By Lisa Bennett, NOW Communications Director
As promised yesterday, here are a few positive news stories…
NCAA Says No Thanks to Focus on the Family: Even if CBS can’t see the downside to associating with the ultra-conservative group Focus on the Family, the National Collegiate Athletic Association (NCAA) can. This week the NCAA removed a Focus on the Family banner ad from one of its websites. The Associated Press reports that “the decision to pull the ad was based not on the message but on the messenger.”
The ad was apparently another soft-focus promotion of family and “life” — much like the Tebow Super Bowl ad. Perhaps the fact that NCAA web visitors could immediately click and read some of Focus on the Family’s more incendiary rhetoric made the decision to drop the banner an easy one. Pat Griffin, a consultant to the NCAA on LGBT issues, told the AP that the ad’s “life” reference is anti-abortion, and its celebration of families is limited to “a very specific kind of family — heterosexual married families. A large part of their energy goes to preventing other kinds of families of having recognition.” Thanks to the NCAA for putting two and two together.
Reid Speaks Out on Rise in Domestic Violence: Last September NOW President Terry O’Neill noted that the recession was fueling an increase in family violence, and funding for domestic violence, child welfare and mental health programs should not be cut during this critical time. On Monday, while speaking in favor of a jobs bill, Senate Majority Leader Harry Reid made similar remarks about how unemployment can contribute to a rise in domestic violence.

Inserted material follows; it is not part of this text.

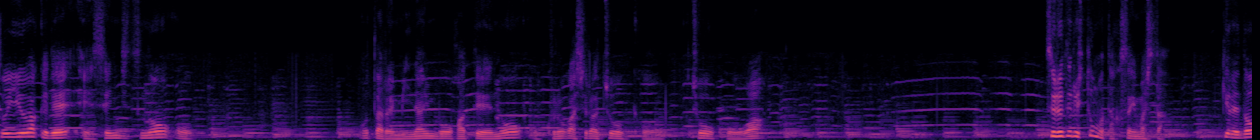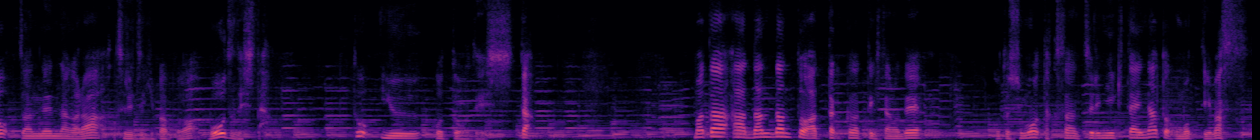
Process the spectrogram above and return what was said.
というわけで、先日の小樽南防波堤の黒頭長江長江は釣れてる人もたくさんいました。けれど、残念ながら釣り好きパパは坊主でした。ということでした。またあだんだんと暖かくなってきたので今年もたくさん釣りに行きたいなと思っています。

Numerous studies back up this assertion, by the way.
But the folks at Fox News and other conservative media outlets immediately jumped on Reid, even joking that Reid might abuse his own wife if he fails to get re-elected. Reid, who wrote in his autobiography about coming to his mother’s defense when his father abused her, passionately stood by his comments. According to Politico, Reid said: “There is no question that people being out of work causes more people to be involved in domestic violence. I mean, I didn’t make that up. . . . In Las Vegas, I met with two people who run domestic crisis shelters, and they said very clearly with the high unemployment that we have in Nevada, it’s created lots of additional work for them they would rather not have.” Kudos to Reid for not backing down.
Women Descending to New Depths: Did you know that women in the Navy still aren’t allowed to serve on submarines? Who knew?! Well, the Pentagon announced this week that they intend to put an end to this ban, with the first women expected on subs by the end of next year.
According to Reuters, “Women account for about 15 percent of the more than 336,000 members of the U.S. Navy and can serve on its surface ships. But critics have argued that submarines are different, pointing to cramped quarters where some crews share beds in shifts.”
American Forces Press Service reports that Navy Secretary Ray Mabus told the Senate Armed Services Committee that the Navy is ready for this move, based on years of lessons learned about integrating women into the services, including having a “critical mass” of female candidates and senior women to serve as mentors. Adm. Gary Roughead, chief of naval operations, told the committee that this expansion will allow the submarine force “to leverage the tremendous talent and potential of our female officers and enlisted personnel.” We agree with the admiral that it’s great when you can employ people of both sexes in all positions.
Breaking Another Glass Ceiling: In other “female firsts” news, Defense Secretary Robert Gates announced that Letitia Long, currently the Defense Intelligence Agency’s deputy director, will take over as head of the National Geospatial-Intelligence Agency. Long will be the first woman to head a major U.S. intelligence agency.
Federal Times reports that Long “has more than three decades of engineering and intelligence experience. She has also served as deputy undersecretary of Defense for intelligence, deputy director of naval intelligence, and coordinator of intelligence community activities at the CIA.”
Congrats to Long for making history and kicking open the door for those behind her. The march to integrate women into all fields at all levels can seem like an awfully slow process, but we’re getting there, one step at a time!